Bryan Bishop, senior editor: When I was a kid in the 1980s, I was obsessed with two things: Stephen King novels, and Infocom text adventure games. The two came into perfect alignment with The Lurking Horror. (Okay, technically, it was more Lovecraft than Stephen King, but I hadn’t worked my way up to Cthulhu at the time.) The player is a college student at an MIT-inspired university, and while desperately trying to finish a term paper, they uncover sinister doings that connect a recent campus suicide, monsters, the school’s underground steam tunnels, and the mysterious Department of Alchemy.

Like all text-adventure games, The Lurking Horror relied solely on prose and the player’s imagination, but its smarts and sense of atmosphere wormed their way into my brain — so much so that when I later went to college, I yearned to discover underground steam tunnels that were home to evildoing at my own university. Unfortunately, there weren’t any… or did I just never find them?

Michael Moore, reviews coordinator: Yoshihiro Togashi’s manga / anime series Hunter x Hunter is about Gon, a boy who decides to become a Hunter like his absentee father, hoping to learn why the profession is appealing enough to make a father abandon his son for it. The series is a shonen action series much in the way of Naruto or One Piece. But as the series progresses, it gets more dreadful. It’s like it’s designed to make readers constantly worry that their favorite character might die horribly — or worse, survive at a terrible cost. The story comes to a head when Gon joins up with his father’s protégé Kite to hunt down chimeric ants, which take on characteristics of whatever they eat. The ant queen has been eating humans and producing human-sized ants that then go out and collect more humans to devour. The horror here isn’t about the ants being monsters. It’s an existential dread — should the ants be considered people? And if they are, what does that mean for the people hunting them and for a world that can spawn a new race of humanoids at the expense of the existing one?

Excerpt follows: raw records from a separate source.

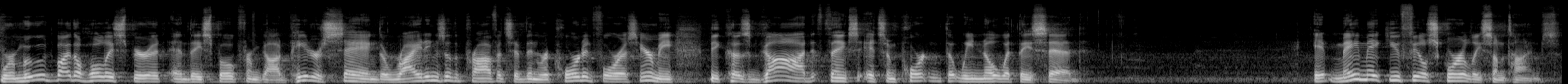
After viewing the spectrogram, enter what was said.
were moved by the Holy Spirit and they spoke from God. Peter's saying the writings of the prophets have been recorded for us, hear me, because God thinks it's important that we know what they said. It may make you feel squirrely sometimes,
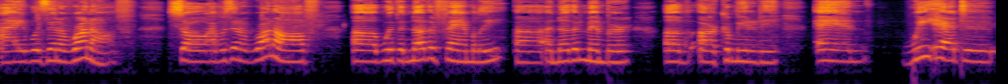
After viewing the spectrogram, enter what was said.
I was in a runoff. So I was in a runoff uh, with another family, uh, another member of our community, and we had to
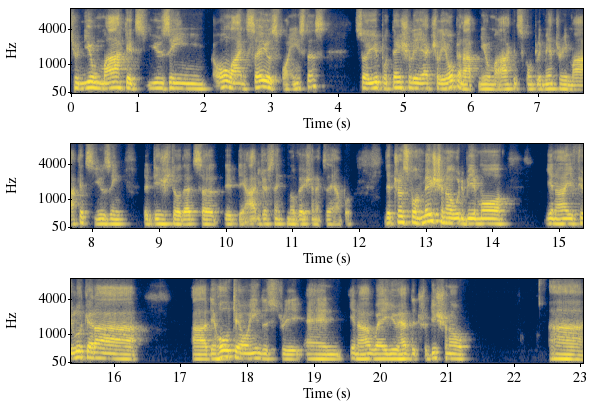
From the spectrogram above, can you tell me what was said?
to new markets using online sales, for instance. So you potentially actually open up new markets, complementary markets using the digital. That's uh, the, the adjacent innovation example. The transformational would be more, you know, if you look at uh, uh, the hotel industry and, you know, where you have the traditional, uh,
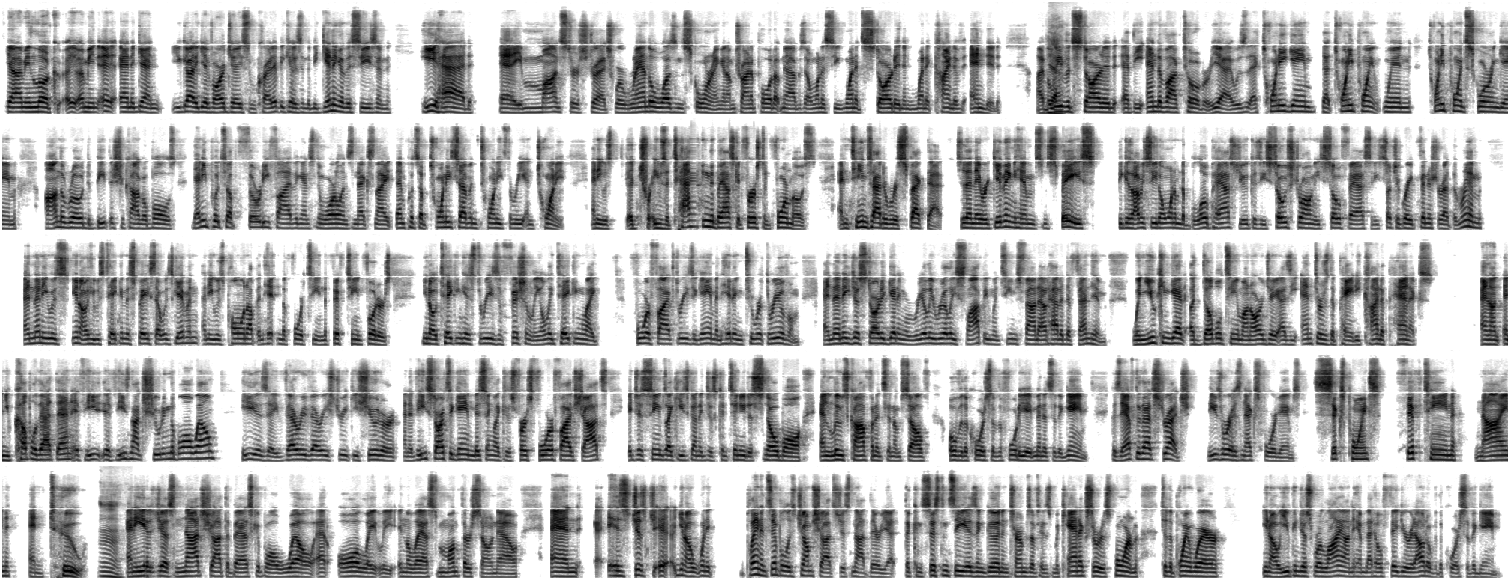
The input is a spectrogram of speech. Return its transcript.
Yeah, I mean, look, I, mean, and, and again, you got to give RJ some credit because in the beginning of the season, he had a monster stretch where Randle wasn't scoring, and I'm trying to pull it up now because I want to see when it started and when it kind of ended. I believe yeah. it started at the end of October. Yeah, it was that 20 game, that 20 point win, 20 point scoring game on the road to beat the Chicago Bulls. Then he puts up 35 against New Orleans next night, then puts up 27, 23, and 20. And he was he was attacking the basket first and foremost, and teams had to respect that. So then they were giving him some space because obviously you don't want him to blow past you because he's so strong, he's so fast, and he's such a great finisher at the rim. And then he was, you know, he was taking the space that was given and he was pulling up and hitting the 14, the 15 footers, you know, taking his threes efficiently, only taking like four or five threes a game and hitting two or three of them. And then he just started getting really, really sloppy when teams found out how to defend him. When you can get a double team on RJ as he enters the paint, he kind of panics. And, and you couple that then if he if he's not shooting the ball well, he is a very, very streaky shooter. And if he starts a game missing like his first four or five shots, it just seems like he's going to just continue to snowball and lose confidence in himself over the course of the 48 minutes of the game. Because after that stretch, these were his next four games six points, 15, nine, and two. Mm. And he has just not shot the basketball well at all lately in the last month or so now. And is just, you know, when it plain and simple, his jump shot's just not there yet. The consistency isn't good in terms of his mechanics or his form to the point where, you know, you can just rely on him that he'll figure it out over the course of a game.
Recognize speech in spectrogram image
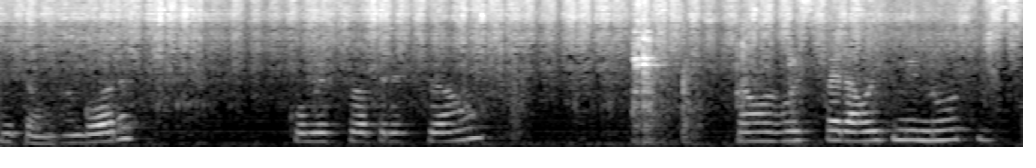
Então, agora começou a pressão. Então eu vou esperar 8 minutos.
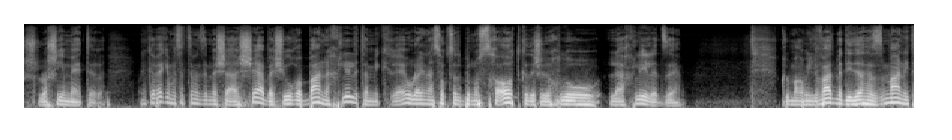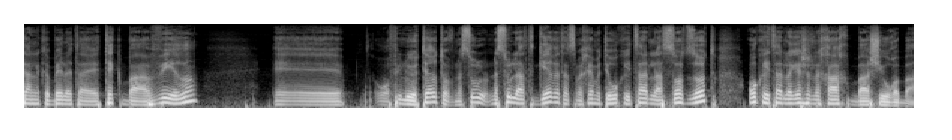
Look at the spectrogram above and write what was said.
30 מטר. אני מקווה כי מצאתם את זה משעשע, בשיעור הבא נכליל את המקרה, אולי נעסוק קצת בנוסחאות כדי שיוכלו להכליל את זה. כלומר, מלבד מדידת הזמן, ניתן לקבל את ההעתק באוויר, אה, או אפילו יותר טוב, נסו, נסו לאתגר את עצמכם ותראו כיצד לעשות זאת, או כיצד לגשת לכך בשיעור הבא.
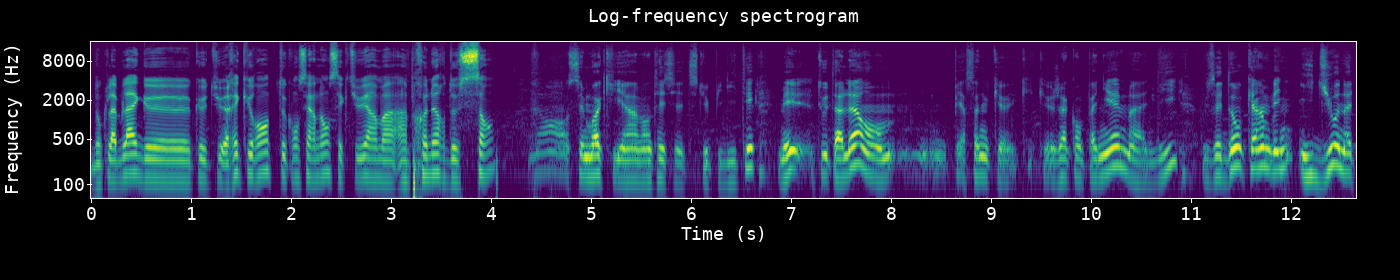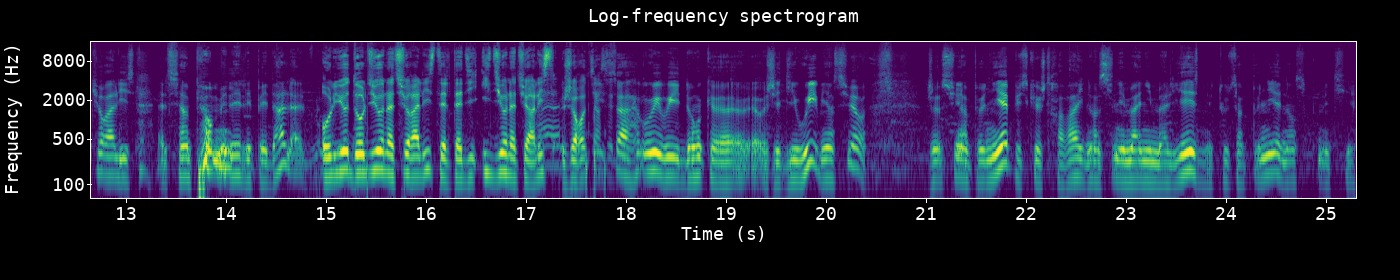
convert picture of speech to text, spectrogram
Donc la blague que tu, récurrente te concernant, c'est que tu es un preneur de sang non, c'est moi qui ai inventé cette stupidité. Mais tout à l'heure, une personne que, j'accompagnais m'a dit Vous êtes donc un idiot naturaliste. Elle s'est un peu emmêlée les pédales. Au lieu d'audio naturaliste, elle t'a dit idiot naturaliste. je retiens ça. Oui, oui. Donc euh, j'ai dit oui, bien sûr. Je suis un peu niais puisque je travaille dans le cinéma animalier. On est tous un peu niais dans ce métier.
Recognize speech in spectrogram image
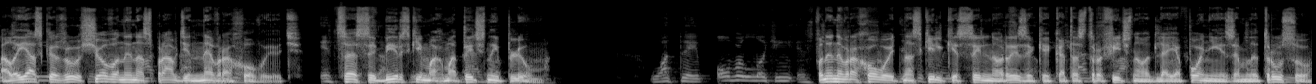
Але я скажу, що вони насправді не враховують. Це сибірський магматичний плюм. Вони не враховують наскільки сильно ризики катастрофічного для Японії землетрусу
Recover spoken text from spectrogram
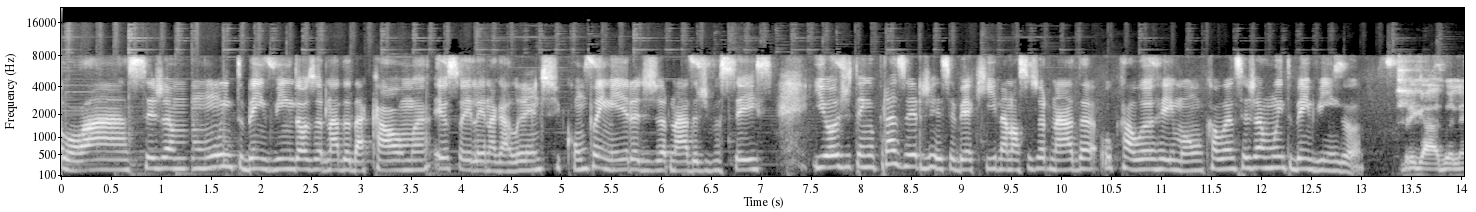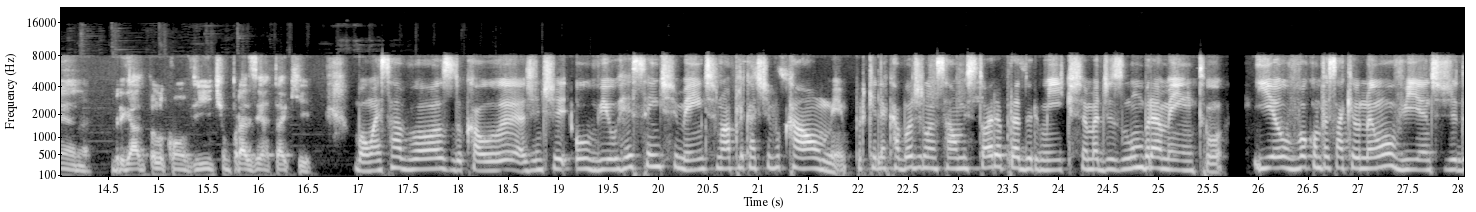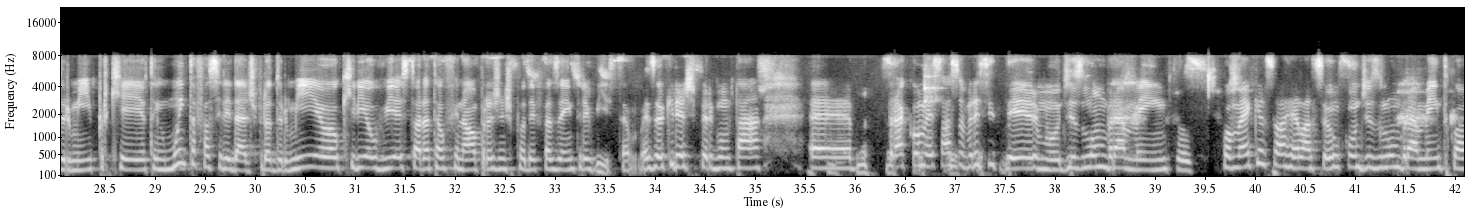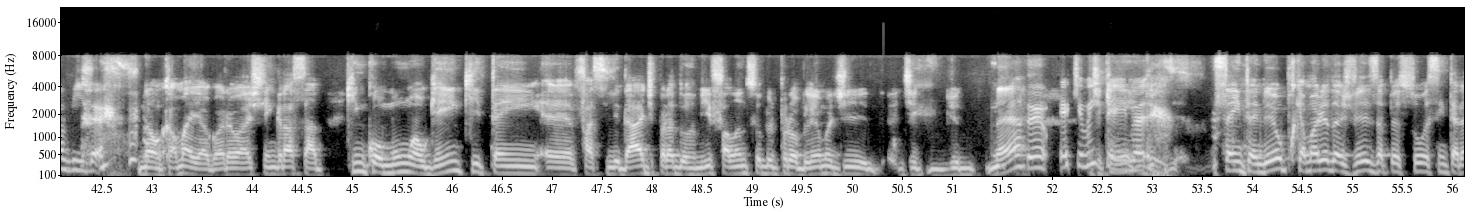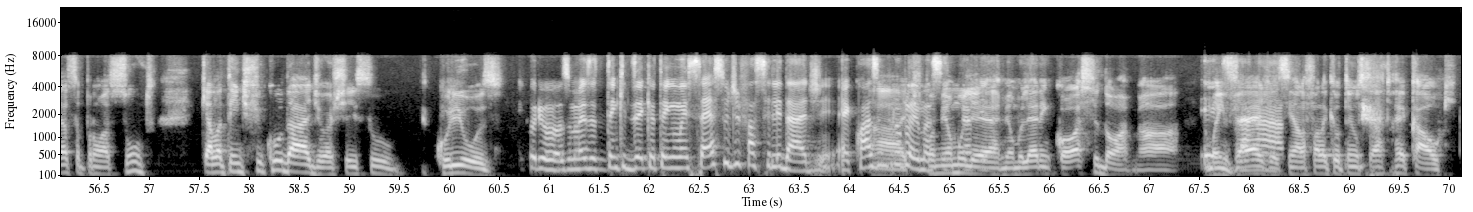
Olá, seja muito bem-vindo ao Jornada da Calma. Eu sou Helena Galante, companheira de jornada de vocês, e hoje tenho o prazer de receber aqui na nossa jornada o Cauã Raymond. Cauã, seja muito bem-vindo. Obrigado, Helena. Obrigado pelo convite, um prazer estar aqui. Bom, essa voz do Cauã a gente ouviu recentemente no aplicativo Calme, porque ele acabou de lançar uma história para dormir que chama Deslumbramento. E eu vou confessar que eu não ouvi antes de dormir, porque eu tenho muita facilidade para dormir. Eu queria ouvir a história até o final para a gente poder fazer a entrevista. Mas eu queria te perguntar, é, para começar sobre esse termo, deslumbramento. Como é que é a sua relação com deslumbramento com a vida? Não, calma aí. Agora eu achei engraçado. Que em comum alguém que tem é, facilidade para dormir falando sobre o problema de, de, de né? É que eu entendo. Quem, de, você entendeu? Porque a maioria das vezes a pessoa se interessa por um assunto que ela tem dificuldade. Eu achei isso curioso. Curioso, mas eu tenho que dizer que eu tenho um excesso de facilidade. É quase ah, um problema. Tipo assim, a minha mulher. Minha mulher encosta e dorme. Uma, uma inveja, assim, ela fala que eu tenho um certo recalque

Liz Lopatto, deputy editor: Maryn McKenna’s Medium post “Imagining the Post-Antibiotics Future” starts mildly enough, as McKenna learns about a branch of her family tree: a long-dead great-uncle, felled by a bacterial infection just five years before the advent of penicillin. Then she begins to ratchet up the creeping unease by discussing Alexander Fleming, the father of antibiotics, who predicted two years after penicillin was introduced that the drug wouldn’t be good forever.

And it wasn’t. But the real marvel of McKenna’s story is how she slowly moves through the consequences of antibiotic resistance: death from childbirth, ear infections that cause deafness, sore throats that cause heart failure. From there, she expands her focus: the end of surgery. The end of cancer treatment. Entire medical disciplines wiped out. Whole swaths of people condemned to death. All for want of an antibiotic.

I won’t spoil the climax of the piece in which McKenna highlights the source of the growing antibiotic resistance, but for most people, it’s already in their own home. I sometimes read this story when I’m feeling sleepy. I’m not sleepy by the end, but the trade-off for the alertness is a low-level unease that can last for weeks.